Discovery Channel's annual "Shark Week" event starts this Sunday, but if you are a wealthy elite who likes Asian delicacies, you have probably thought about sharks more recently than last summer, like when you had 'shark fin' soup.
Soup is good food, there is just one problem with the shark fin kind; too often to get the fin, they catch a shark, cut it off, and then throw it back, where it will take a few days to die. Why? The shark fin itself has no culinary value, it just takes in the flavor of the broth, so this soup is truly just to show off how wealthy you are. About 2,000 years ago, it was served by Chinese nobility because they were the only ones who could force peasants to risk their lives for something so ridiculous. But everyone wants to feel like they are part of the glitterati now, and estimates are that up to 300 million people will eat the stuff, sometimes even in low-cost buffets, because we are a lot of better at fishing these days.
It's illegal to engage in sharkfinning in the United States but not illegal to buy fins. A new bill would change that. The bipartisan group (1) wants to reduce sharkfinning by banning imports. Estimates are that 8,000 tons per year are shipped to restaurants and five of the 11 countries that export shark fins to the U.S. have no ban on sharkfinning. (2) America is not the largest market for these, but America is a huge market for everything except soccer. When Presidents Reagan and then again George W. Bush cracked down on illegal logging, illegal logging worldwide plummeted. So by banning shark fins, they will reduce demand.
Those shrieks you will hear, if it happens, are not just from food elites; they will also be from the supplements industry and the politicians who represent people who believe in anti-science nonsense, like that supplements are good but vaccines and GMOs and energy are not. Those people believe things like that sharks have "otherworldly" power (hey, they believe the same thing about breast milk) and can prevent cancer if you grind up their cartilage (3) so it's no surprise they think a shark fin is somehow more prestigious than tofu.
“Shark finning, which leaves these animals to die a slow and painful death at the bottom of the ocean, is a cruel practice that needs to be stopped. When the United States leads, others follow. We should set an example by eliminating the shark fin trade rather than providing a market to incentivize this illicit activity,” said U.S. Representative Ed Royce (R-Calif.), Chairman of the House Foreign Affairs Committee.

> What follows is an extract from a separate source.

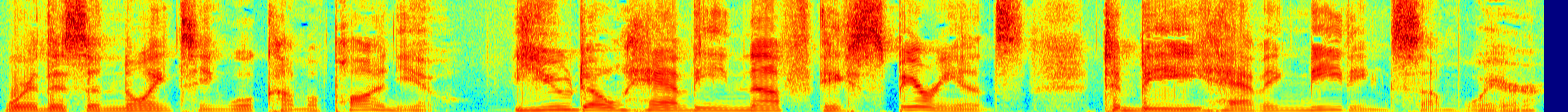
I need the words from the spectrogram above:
where this anointing will come upon you you don't have enough experience to be having meetings somewhere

“While the inhumane practice of shark finning is illegal in U.S. waters, it’s time for the U.S. to ban the importation and exportation of shark fins completely,” said Representative Farenthold (R-TX).
There could be a problem in this. If a shark is harvested legally, not sharkfinning, will the new law still allow the fin to be used? If not, they are going to be throwing fins away, which is still the kind of waste we don't want. Generally, I am not a fan of more laws but if the only people impacted will be those who spend $100 for a bowl of illegal fancy chicken broth or GNC shoppers, this might be a good thing. Anything to get politicians to stop sitting on the floor for no reason.
Is there any good reason to allow this importation to continue without any standard, other than that fewer laws are better? I'm willing to listen to a convincing argument.
(1) Led by Sens. Shelley Moore Capito (R-WV) and Cory Booker (D-NJ), and Reps. Gregorio Kilili Camacho Sablan (I-MP) and Ed Royce (R-CA).
(2) Though good luck figuring out how much of that is for the U.S. Oceana says that in 2007, the Food and Agriculture Organization of the United Nations (FAO) reported countries exporting 1,012 tons of shark fins to us, but the National Oceanic and Atmospheric Administration (NOAA) says we only imported 28.8 metric tons.
(3) Because of an early 1990s book (William Lane's "Shark's don't get cancer") that was the shark equivalent of what "Grain Brain" was about wheat and whatever is being written about sugar right now. They also believe things like that BPA can be an "endocrine disruptor," whatever that means. Reading this article changed your hormones, just so you know, as did the coffee I drank writing it. Generally, you should ignore everything anti-science hippies believe.
Top image credit: Stopsharkfinning.net